Will Theresa May’s support for grammar schools help or hinder schools sharing in Northern Ireland?

Now we know why Theresa May has been so vague about Brexit. All along she has been preoccupied with – grammar schools and lifting restrictions of faith schools especially Catholic schools! Schools will be allowed to select children on the basis of ability at 14 and 16 as well as 11, Theresa May said today, as she outlined the biggest reform of the education system in 50 years. The prime minister presented her plans to allow new and expanded grammar … Read more

“rather than trying to pretend that essentially, testing does not exist”

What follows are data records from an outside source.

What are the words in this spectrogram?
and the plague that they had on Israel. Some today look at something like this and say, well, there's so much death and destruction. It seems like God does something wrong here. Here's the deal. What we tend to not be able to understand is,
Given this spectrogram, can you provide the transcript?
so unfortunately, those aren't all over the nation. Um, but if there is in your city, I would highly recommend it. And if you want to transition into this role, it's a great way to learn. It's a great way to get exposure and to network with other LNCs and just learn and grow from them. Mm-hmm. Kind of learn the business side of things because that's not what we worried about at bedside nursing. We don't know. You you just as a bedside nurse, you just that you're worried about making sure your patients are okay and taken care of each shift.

As the BBC notes, the Northern Ireland Education Minister, the DUP’s Peter Weir, has reversed the department’s previous position prohibiting the use of academic selection to decide what post-primary school pupils transfer to.  That position was set out in 2008 by then NI Education Minister, Sinn Féin’s Caitríona Ruane, and upheld by the subsequent Minister, Sinn Féin’s John O’Dowd.  From the BBC report A circular sent to school principals on Wednesday removes any prohibition on using academic selection to decide what post-primary school pupils … Read more

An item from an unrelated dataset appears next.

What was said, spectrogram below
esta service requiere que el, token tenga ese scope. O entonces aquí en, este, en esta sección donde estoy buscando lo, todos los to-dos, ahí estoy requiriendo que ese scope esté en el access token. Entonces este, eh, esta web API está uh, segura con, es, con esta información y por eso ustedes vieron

Message for the divided politicians. Read the long list. This is what really matters over Brexit.

Divisions in the Executive and the Assembly contributed to the lack of  scenario planning for the referendum outcome and are inhibiting the development of a clear Brexit strategy. These are among the conclusions in  a comprehensive briefing paper prepared for the Centre for Peace Building and Democracy ( chair Lord Alderdice) by  Queen’s academics  Professor David Phinnemore and Dr. Lee McGowan, entitled Establishing the Best Outcome for Northern Ireland. ‘Notoriously, similar strictures  apply  to  Whitehall and Westminster, But party divisions … Read more

“New leader Colum Eastwood has taken pains to say he wants Northern Ireland to work….”

Newton Emerson, with a great comment on an issue raised rather pointed by President Obama [a man now liberated from the burdens of power, and uncommonly free with his views on many thing] which appears to have eluded several other commenters. [Though not our Pete! – Ed] : Integrated education was the example he praised of progress towards a Northern Ireland identity, though many nationalists see that as precisely integration’s problem. Some of this fear is misplaced ignorance. A common … Read more

Is Education the Number One Priority for Unionism this Election?

Education, Education, Education. There have been 3 Assembly Executives elected since 1998. At each juncture, a unionist First Minister was elected and subsequently under d’Hondt a unionist was given first choice of available ministries. Each time control of the Education ministry fell to a Sinn Fein MLA – whether they were the 4th, or the 2nd, largest party. If SF should emerge the largest in the executive post May elections, they may well opt once again for the Education post. … Read more

Abandonment of policy and a growing ‘cult of managerialism’ in education…

Interesting piece by Frank Furedi in the Times Educational Supplement this week. It’s a well-aimed dig at managerialisation within education. It highlights a broader degradation of policy-making in England, courtesy of several generations of activist politicians. Yet some knock-on effects are evident elsewhere too (not least in devolved regions where there’s a dearth of policy innovation so that London-originated fads can get consumed and replicated without a huge amount of added thought. The cult of the leader in school prevalent … Read more

Why are NI schools sitting on £50 million of unspent money?

Great story from Simon Doyle over at the Irish News. To quote: It shows that of the north’s 814 primary schools, 617 ended 2014/15 with a budget surplus. Christ the Redeemer in Lagmore, which received an annual budget of £1.8 million, ended the year more than £375,000 in the black. St Patrick’s PS in Armagh, which had a budget of £1.2m, ended with a surplus of about £342,000. Grange Park PS in Bangor’s surplus was £310,000 while Holy Trinity PS … Read more